To complicate the issue, there are some who think that that the whole issue is a non-starter and that grain is an inherent part of the film image.
There isn’t really a definitive answer, as it depends on the film and your viewpoint, but given the heated arguments around such releases of The French Connection and The Third Man, it is likely to remain an issue that crops up in future.
Gary Tooze of DVD Beaver thinks grain was always an important part of the film:
Grain has always been an important part of the visual texture to this film – it’s preserved here nicely without becoming a distraction. This is a great B&W, 1080p presentation. The new TrueHD 5.1 audio mix is also quite good, offering the expected improvements in clarity and resolution. For those who prefer it, however, the original mono audio is here too.
…more than a visual disappointment — it’s a flat-out burn. I paid $35 bills for it yesterday afternoon and I’m seething.

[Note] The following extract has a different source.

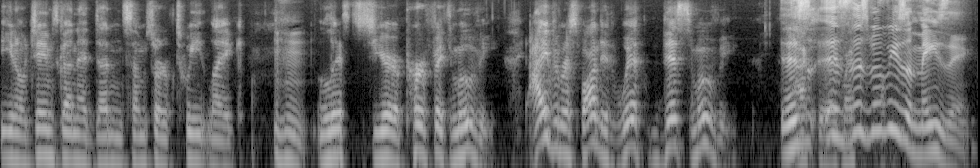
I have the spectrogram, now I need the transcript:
you know, James Gunn had done some sort of tweet like Mhm. lists your perfect movie. I even responded with this movie. This Actually, is this movie is amazing.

It’s hands down the worst grainstorm experience since Criterion’s The Third Man because Sony’s preservation and restoration guy Grover Crisp went the monk-purist route in the remastering and retained every last shard of grain in the original film elements.
Of course this brings up all the old arguments as to grain and its place in a motion picture’s image, the rather absurd supposition by some that if dead filmmakers could return from the grave they’d immediately avail themselves of digital technology and erase all the film grain from their oeuvres, etc., etc. I don’t think I’m going that far on a limb to say that Kubrick in particular liked a little grain in his images.
- Coded for all regions (A, B and C), extras are in SD. Features include:
- 1080P 1.66:1 Widescreen
- English and Spanish (Castilian) 5.1 Dolby TrueHD
- English Mono
- Hungarian, Czech and Polish DD5.1
- Subtitles (Main Feature): English, English HOH, Arabic, Bulgarian, Czech, Danish, Finnish, Greek, Hebrew, Hindi, Hungarian, Icelandic, Norwegian, Polish, Portuguese (Portugal), Slovak, Spanish (Castilian), Swedish, Turkish
- Subtitles (Extra Features): English, Spanish
- BD Exclusive: The Cold War: Picture-in-Picture and Pop-Up Trivia Track – Embark on a journey into the very heart of the Cold War exploring, in fascinating detail, the military and political world in which Dr. Strangelove takes place. What did the film get right and where did it take liberties with established military procedures? And just how close were we in the early 1960s to a real atomic exchange? This multimedia experience includes Graphic-in-Picture pop-up trivia and Picture-in-Picture commentary that help shed some light on an era of secrets and heightened paranoia, all of which helped inspire this classic film. Picture-in-Picture interviews include:
- Thomas Schelling (RAND* Corp. employee during late 1950s and early 1960s – wrote article on novel “Red Alert” that prompted Kubrick’s interest in adapting the book to a film)
- Richard A. Clarke (Author of “Against All Enemies,” counter-terrorism and command and control systems expert)
- Daniel Ellsberg (RAND Corp. employee during late 1950s and early 1960s; consultant to JFK admin., Dept. of Defense)
- George Quester (Professor of Government and Politics, University of Maryland; expert on nuclear proliferation, deterrence, and nuclear diplomacy)
- David Alan Rosenberg (Temple University professor; Historian of Nuclear Strategy; ex-military)
- No Fighting in the War Room or: Dr. Strangelove and the Nuclear Threat
- Inside: Dr. Strangelove Or: How I Learned to Stop Worrying and Love the Bomb
- The Art of Stanley Kubrick: From Short Films to Strangelove
- Best Sellers Or: Peter Sellers and Dr. Strangelove Remembered
- An Interview with Former Secretary of Defense Robert McNamara
Dr Strangelove is out now on Blu-ray from Sony Pictures Home Entertainment